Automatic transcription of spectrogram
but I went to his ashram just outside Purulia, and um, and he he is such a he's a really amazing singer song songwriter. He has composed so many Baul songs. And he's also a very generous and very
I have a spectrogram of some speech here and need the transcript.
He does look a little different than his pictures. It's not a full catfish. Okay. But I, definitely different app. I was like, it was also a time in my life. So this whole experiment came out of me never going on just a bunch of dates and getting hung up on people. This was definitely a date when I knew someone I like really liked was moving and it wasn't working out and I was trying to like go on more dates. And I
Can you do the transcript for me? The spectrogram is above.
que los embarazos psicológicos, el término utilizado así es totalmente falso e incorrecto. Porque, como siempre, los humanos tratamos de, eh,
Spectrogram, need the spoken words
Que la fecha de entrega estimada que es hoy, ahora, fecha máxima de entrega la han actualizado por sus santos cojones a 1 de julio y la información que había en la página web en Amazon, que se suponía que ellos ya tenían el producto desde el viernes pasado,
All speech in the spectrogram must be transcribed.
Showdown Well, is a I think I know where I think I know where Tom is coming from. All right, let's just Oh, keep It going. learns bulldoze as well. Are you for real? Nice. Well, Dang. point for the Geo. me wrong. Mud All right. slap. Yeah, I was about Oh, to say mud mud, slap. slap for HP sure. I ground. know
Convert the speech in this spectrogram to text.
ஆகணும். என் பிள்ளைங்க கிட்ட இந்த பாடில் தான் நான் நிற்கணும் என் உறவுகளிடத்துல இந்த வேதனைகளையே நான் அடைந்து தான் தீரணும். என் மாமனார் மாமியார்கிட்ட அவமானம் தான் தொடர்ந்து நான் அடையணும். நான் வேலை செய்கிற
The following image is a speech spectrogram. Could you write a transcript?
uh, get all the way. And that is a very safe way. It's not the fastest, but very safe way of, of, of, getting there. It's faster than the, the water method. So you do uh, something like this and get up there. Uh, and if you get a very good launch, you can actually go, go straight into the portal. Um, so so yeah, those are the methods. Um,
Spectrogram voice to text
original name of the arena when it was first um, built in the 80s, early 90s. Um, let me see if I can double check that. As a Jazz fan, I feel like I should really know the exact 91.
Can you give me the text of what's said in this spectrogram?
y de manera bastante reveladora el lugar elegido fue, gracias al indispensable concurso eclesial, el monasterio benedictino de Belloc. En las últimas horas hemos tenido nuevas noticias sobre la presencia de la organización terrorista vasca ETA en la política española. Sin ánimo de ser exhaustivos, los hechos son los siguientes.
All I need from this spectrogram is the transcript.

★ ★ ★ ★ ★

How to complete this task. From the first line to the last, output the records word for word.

Response.
Automatic transcription of spectrogram
but I went to his ashram just outside Purulia, and um, and he he is such a he's a really amazing singer song songwriter. He has composed so many Baul songs. And he's also a very generous and very
I have a spectrogram of some speech here and need the transcript.
He does look a little different than his pictures. It's not a full catfish. Okay. But I, definitely different app. I was like, it was also a time in my life. So this whole experiment came out of me never going on just a bunch of dates and getting hung up on people. This was definitely a date when I knew someone I like really liked was moving and it wasn't working out and I was trying to like go on more dates. And I
Can you do the transcript for me? The spectrogram is above.
que los embarazos psicológicos, el término utilizado así es totalmente falso e incorrecto. Porque, como siempre, los humanos tratamos de, eh,
Spectrogram, need the spoken words
Que la fecha de entrega estimada que es hoy, ahora, fecha máxima de entrega la han actualizado por sus santos cojones a 1 de julio y la información que había en la página web en Amazon, que se suponía que ellos ya tenían el producto desde el viernes pasado,
All speech in the spectrogram must be transcribed.
Showdown Well, is a I think I know where I think I know where Tom is coming from. All right, let's just Oh, keep It going. learns bulldoze as well. Are you for real? Nice. Well, Dang. point for the Geo. me wrong. Mud All right. slap. Yeah, I was about Oh, to say mud mud, slap. slap for HP sure. I ground. know
Convert the speech in this spectrogram to text.
ஆகணும். என் பிள்ளைங்க கிட்ட இந்த பாடில் தான் நான் நிற்கணும் என் உறவுகளிடத்துல இந்த வேதனைகளையே நான் அடைந்து தான் தீரணும். என் மாமனார் மாமியார்கிட்ட அவமானம் தான் தொடர்ந்து நான் அடையணும். நான் வேலை செய்கிற
The following image is a speech spectrogram. Could you write a transcript?
uh, get all the way. And that is a very safe way. It's not the fastest, but very safe way of, of, of, getting there. It's faster than the, the water method. So you do uh, something like this and get up there. Uh, and if you get a very good launch, you can actually go, go straight into the portal. Um, so so yeah, those are the methods. Um,
Spectrogram voice to text
original name of the arena when it was first um, built in the 80s, early 90s. Um, let me see if I can double check that. As a Jazz fan, I feel like I should really know the exact 91.
Can you give me the text of what's said in this spectrogram?
y de manera bastante reveladora el lugar elegido fue, gracias al indispensable concurso eclesial, el monasterio benedictino de Belloc. En las últimas horas hemos tenido nuevas noticias sobre la presencia de la organización terrorista vasca ETA en la política española. Sin ánimo de ser exhaustivos, los hechos son los siguientes.
All I need from this spectrogram is the transcript.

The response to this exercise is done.